Pindegayosh, known as "J.P.," faces conspiracy to distribute and possess with intent to distribute controlled substances, possession with intent to distribute a controlled substance, and being a felon in possession of ammunition.
In 2006, the Leech Lake Reservation Local Indian Councils decided against excluding or banishing McArthur as a tribal member.
At the time, Leech Lake Tribal Attorney Michael Garbow said the council, comprised of leaders from communities on the reservation, wanted to study banishment more because they didn't have enough information about what it would mean.

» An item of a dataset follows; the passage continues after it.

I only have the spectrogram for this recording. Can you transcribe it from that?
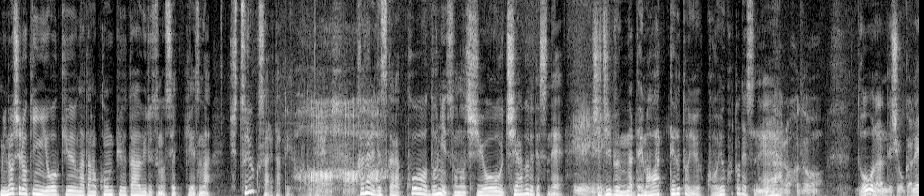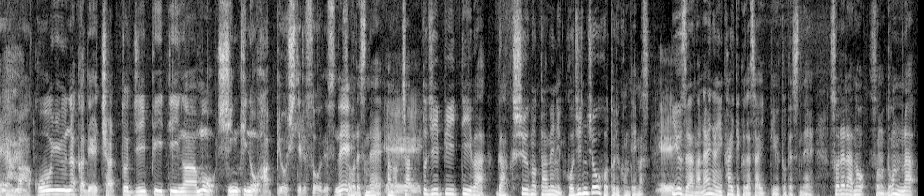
身代金要求型のコンピューターウイルスの設計図が出力されたということで、かなりですから高度にその仕様を打ち破るですね、指示文が出回っているという、こういうことですね。なるほど。どうなんでしょうかね、はい、まあ、こういう中で、チャット GPT 側も新機能を発表しているそうですね。そうですね、あの、えー、チャット GPT は学習のために個人情報を取り込んでいます。えー、ユーザーが何々書いてくださいっていうとですね、それらのそのどんな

According to Pioneer archives, a news release issued at the time said McArthur was a confirmed high-ranking gang member. Also, state corrections' correspondence said McArthur intended to reestablish the Native Mob on the Leech Lake Reservation and McArthur "has indicated his intent to accomplish this through the use of extreme violence."
Archives also show McArthur made his first court appearance when he was 11. By age 15, he had been charged with numerous crimes, including theft, assault and gun possession.
In 1995, when McArthur was 16, he pleaded to unintentional second-degree murder after prosecutors failed to prove intent for the fatal shooting of 29-year-old Stacy Rivers at a Minneapolis party. A judge stayed a 12½-year sentence and McArthur received probation and time in a juvenile home.
When he was 19, McArthur was charged with Peake's murder and he began serving time in 1999. The Local Indian Councils considered banishment as McArthur neared release from prison.
In the latest criminal case, McArthur and the other defendants face federal charges. Under federal law, convicted defendants must serve their entire sentence, determined by a judge. While defendants can receive credit for good behavior, there is no parole.